Surgeon Marc Wallack was seven minutes into his run through Central Park in 2002 when he felt chest pain that he attributed to stress and indigestion. It happened again the next day, and again on a subsequent run. Finally, unable to ignore the telltale warning sign of heart problems, Wallack went to see a cardiologist and was told that all four of his coronary arteries were more than 95 percent blocked. He needed immediate open-heart surgery—a quadruple bypass—which he sailed through successfully from a physical standpoint, but psychologically left him feeling broken. "I woke up from the surgery and wasn't the same person," recalls Wallack, who is vice chair of the department of surgery at New York Medical College. His fears overwhelmed him. "I worried I was never going to operate again, pay my mortgage, support my family; every time I ate I could visualize the plaque going back on my arteries."
And he fantasized about dying, a hallmark of depression, which afflicts one in five patients after heart surgery and one in three heart attack survivors. Wallack knew other colleagues in the same boat; one had to quit his medical practice as a result. And Wallack knew that his depression, if left untreated, would dramatically increase his likelihood of more heart complications. So he and his wife, Fox News anchor Jamie Colby, devised an 8-step comeback plan and detailed it in their recently released book Back to Life After a Heart Crisis. "It was about helping to bring him back amongst the living," says Colby. For Wallack, that meant training for another marathon, which he managed to complete two years after his surgery; for Colby, it meant getting her husband through doctor's appointments, navigating him through career changes, and convincing him to see a therapist. Anyone who has been through heart surgery, Colby says, can benefit from trying the following:
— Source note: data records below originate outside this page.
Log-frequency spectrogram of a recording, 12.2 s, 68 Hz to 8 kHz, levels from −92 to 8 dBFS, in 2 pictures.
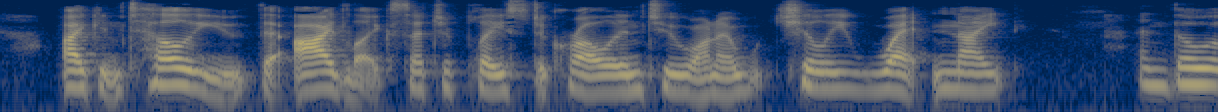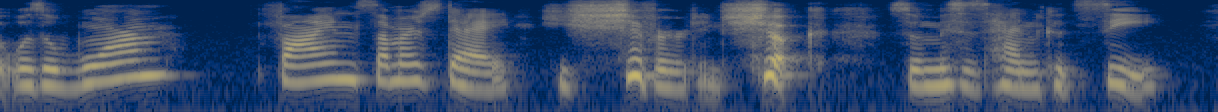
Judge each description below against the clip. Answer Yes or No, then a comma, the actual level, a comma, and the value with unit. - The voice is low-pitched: No, high, 205 Hz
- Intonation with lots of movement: No, average, 4.2 semitones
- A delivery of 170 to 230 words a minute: Yes, average, 175 wpm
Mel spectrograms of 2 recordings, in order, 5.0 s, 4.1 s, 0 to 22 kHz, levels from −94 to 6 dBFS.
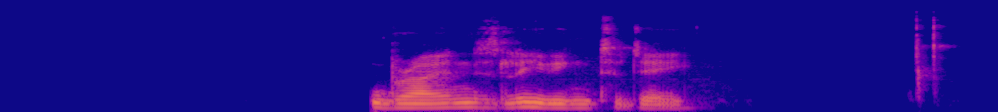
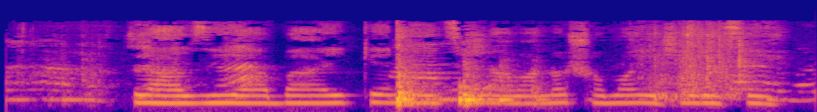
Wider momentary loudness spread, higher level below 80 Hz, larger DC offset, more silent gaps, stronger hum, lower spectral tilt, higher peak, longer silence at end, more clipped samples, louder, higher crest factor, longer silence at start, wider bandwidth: first, 16 LU vs 11 LU; second, -78 dBFS vs -64 dBFS; neither; neither; neither; first, -6 dB/octave vs -3 dB/octave; second, -18 dBFS vs 0 dBFS; first, 0.25 s vs 0 s; neither; second, -35 LUFS vs -21 LUFS; about the same, 20 dB vs 22 dB; first, 1.85 s vs 0.05 s; first, 13 kHz vs 11.5 kHz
Step 1: Take one night at a time. Most bypass surgery patients experience sleep problems initially, according to surveys, with many finding that the problems become chronic. "I'd close my eyes at night and worry that my heart wasn't going to continue to beat," recalls Wallack. What helped? His wife's reassuring words. "One night we were lying in bed and I had my head on his chest listening to his heart beat," says Colby. "I said, Marc, your heart is so loud, it's beating stronger than I've ever heard it before; I think that helped him." Regular visits to a psychiatrist and prescription sleeping pills (which he now only takes occasionally) also brought better sleep for the first few months. In addition, Wallack used a night-light and slept with the shades open to avoid total darkness, which he associated with death. And he initially took mid-morning naps since his fears didn't plague him during daylight hours as they did at night.
Step 2: Face the pain head-on—both the physical and the emotional. While Wallack took strong painkillers in the days following his surgery, he credits his wife for helping him avoid a potential addiction; she made him stop taking the pills after eight days once his physical pain had subsided. The pills, he writes, "made me high and lifted my severe postoperative depression" but were not safe in the long-term. Instead, he started seeing a therapist and was prescribed antidepressants. His therapist helped him realize that he was actually experiencing post-traumatic stress disorder, common in war veterans and rape victims, but also in those who have been through life-threatening medical experiences. Through counseling, Wallack learned to use his heart attack fears as a way to motivate himself to get healthy through cardiac rehabilitation, stress management, and dietary changes. Colby helped boost her husband's spirits by renting uplifting action movies like Rocky and Rambo and screening gifts and cards sent by well-meaning but sometimes misguided loved ones. One card that she initially hid from him had a depressing message saying: "So sorry you went through this; someday you'll recover."